“Let me just tell you this Mitt ‘Muddle Mouth': I’m a single parent and my kids are *amazing*! Stick that in your magic underwear. #CNNdebate”
His reference to “magic underwear” is, of course, a common anti-Mormon slur, presumably referencing J.Willard Marriott’s unfortunate sharing with 60 Minutes years ago a special spiritual experience where his garments had offered him apparently supernatural physical protection.
Later, Blow’s initial response to the response he got to that tweet was to tweet again:
“Time to scratch some of this right wing lice out of my timeline. Be back in a sec… #block”
I was stunned to see the juxtaposition of anti-Mormon bigotry with a reference to lice. That’s because as a descendant of Mormon martyr Thomas White McBride, I’m painfully familiar with an incident from Mormon history when another reference was made to lice. Consider the details (from Wikipedia):
“On October 30 at approximately 4 p.m., the militia rode into the community. David Evans, a leader in the community, ran towards the militia, waving his hat and calling for peace. Alerted to the militia’s approach, most of the Latter-day Saint women and children fled into the woods to the south, while most of the men headed to the blacksmith shop. Unfortunately, the building was a particularly vulnerable structure as the widely-spaced logs made it easy for the attackers to fire inside. The shop became a deathtrap, since the militia gave no quarter, firing about one hundred rifle and musket shots into the building.
After the initial attack, several of those who had been wounded or had surrendered were shot dead. Members of the militia entered the shop and found ten-year-old Sardius Smith hiding under the blacksmith’s bellows. William Reynolds put his musket against the boy’s skull and blew off the top of his head. Reynolds later explained, “Nits will make lice, and if he had lived he would have become a Mormon.”  Seventy-eight year old Thomas McBride surrendered his musket to militiaman Jacob Rogers, who then shot McBride and hacked his body apart with a corn knife.

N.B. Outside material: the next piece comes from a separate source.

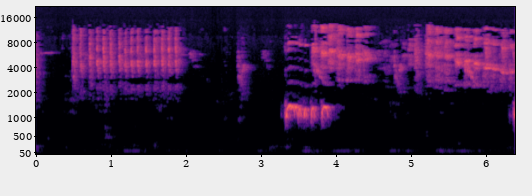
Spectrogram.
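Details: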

Several other bodies were mutilated or clothing stolen, while many women were assaulted. Houses were robbed, wagons, tents and clothing were stolen, and horses and livestock were driven off, leaving the surviving women and children destitute.”
I e-mailed my favorite political columnist, James Taranto of the WSJ, about the connection. He apparently got the message, because he noted that “a reader” had “called his attention” to the example. See:
Nice to be able to make a difference in the national debate once in a while – hopefully in this case to blow (pun intended) back in the face of the New York Times and their bigoted columnist and hold them up as a good example of hypocrisy and double standard in relation to “eliminationist rhetoric.”